Cuties: The Misunderstood Controversy

Cuties: The Misunderstood Controversy

Patiense Mckenzie

October 22, 2020

Controversy has surrounded the new Netflix film, Cuties—written and directed by Maïmouna Doucouré. The film is French, but has American audiences in an uproar. The movie is about a young girl growing up too fast. Doucouré is under fire for making a film intended to criticize the sexualization of children, which is being perceived by audiences as doing just that. This explicit display of young girls oversexualizing themselves makes any audience uncomfortable. The irony here is that both parties object to the sexualization of young girls, but audiences have misinterpreted Docouré’s intentions. Of course, one of the caveats of filmaking is that the only way to comment on horrors is to put them in the film. Much of the criticism is seemingly coming from folks who haven’t even seen the movie but merely the trailer. This is likely a result of the film’s advertising, which makes the positionality of the young girls clear, but without full context.

Trailers are pivotal, as they are the first exposure audience’s have to a film and largely determine whether or not they’ll watch it. The film explores the life of a young girl who is easily influenced by her surroundings, but you wouldn’t know it from the trailer. The preview wasn’t actually a preview as it displayed the last ten minutes of the movie. It showed the young girls in revealing outfits as they danced provocatively. Once people saw this, it was hard to look past the hypersexualizing and see the real story. The movie was intended to make views uncomfortable. The film highlighted the harsh reality of what life is like for young girls.

Americans act like they aren’t used to the vulgar hypersexualization enacted on the young girls of the film industry. It isn’t an inescapable part of growing up female in this country. Doucouré was already well aware of the damage this exploitation can cause; it’s what sparked her idea for the film. “The more women are oversexulized, the more successful they become,” she said in an interview with Netflix Film Club. She even highlighted the potential damage that this pressure can cause. There is a difference between a filmmaker creating with the intent to start a needed conversation and a consumer being so fixated on a child’s body that they ignore the meaning of the film.

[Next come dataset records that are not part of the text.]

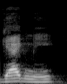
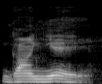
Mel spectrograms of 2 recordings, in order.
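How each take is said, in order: First: The name is said in a non-French way. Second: The name is said in a French way. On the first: This is how the player himself says it. "He pronounced it Gagny" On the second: This is the French way of saying it. "the French pronunciation is like Eric Gagne"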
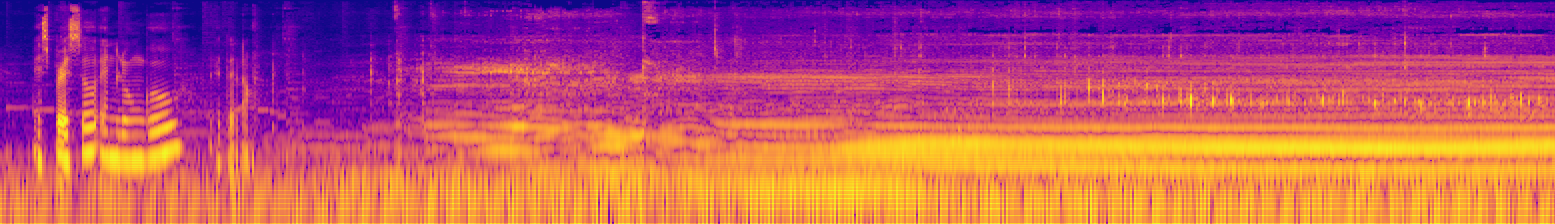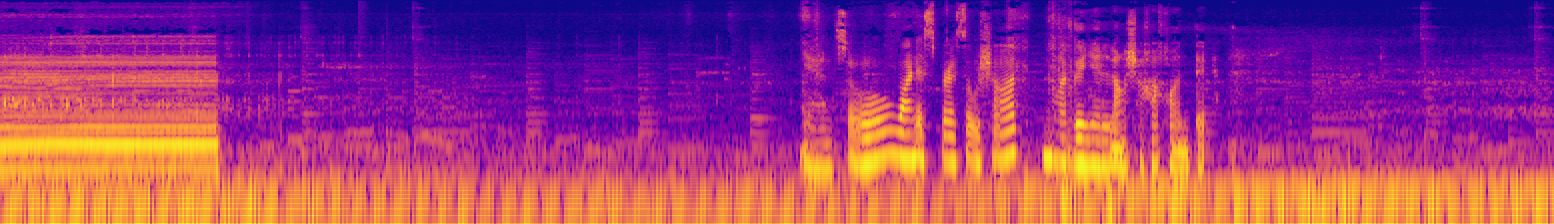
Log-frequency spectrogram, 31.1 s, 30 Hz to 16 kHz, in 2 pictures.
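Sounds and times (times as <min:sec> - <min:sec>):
coffee machine pump droning: 0:02.7 - 0:21.9
coffee spluttering into glass: 0:05.1 - 0:19.6.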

Another problem is ignorance. Cancel culture can affect films greatly. The “hate train” that follows the trailer makes the movie unappetizing. If Netflix chose a trailer that wasn’t focused on shock value, and instead chose a series of clips that worked towards telling the story, perhaps Doucouré would have stood a chance. Shortly after this movie came out, people were demanding for Netflix to cancel it. According to,“a day after Cuties premiered, the hashtag #CancelNetflix was Twitter’s most popular trending topic as users slammed the movie as sexualizing underage children.” Netflix later apologized for portraying the film in a way that could be easily misrepresented, saying, “it was not OK, nor was it representative of this French film which won an award at Sundance.”  Netflix was aware of how the trailer did not align with the movie. Attempting to add shock value made their audience uncomfortable which led to the public demand of cancelation.

Unfortunately, the story of Cuties is reality for a lot of young girls. Instead of criticizing it immediately, we should take this opportunity to learn something from the film. There are lessons within the film that are directed to young girls. The main character of the film, Amy, was given an ultimatum to either follow the traditional path of femininity within her Muslim culture or to give in idea of femininity that roots from her friends influence, social media and modern day society. At the end of the movie, the girls are shown dancing extremely provocatively. It’s this scene that Netflix picked for the trailer, but what they don’t show in the preview is that Amy runs off the stage crying in the middle of the performance. In the last scene, she rejects both ideas of femininity and decides to jump rope with her friends. Before people get up in arms about the message of Cuties, they should try watching the film, exploring some interviews with Doucouré, and consider the societal nuances facing young girls. Don’t judge a movie by its trailer.

Patiense Mckenzie is a senior studying English with a focus in creative writing and a minor in Spanish. Her passion is creative writing and poetry. Her career goal is to publish a book one day and to create a space for Detroit local creatives to get paid for their art.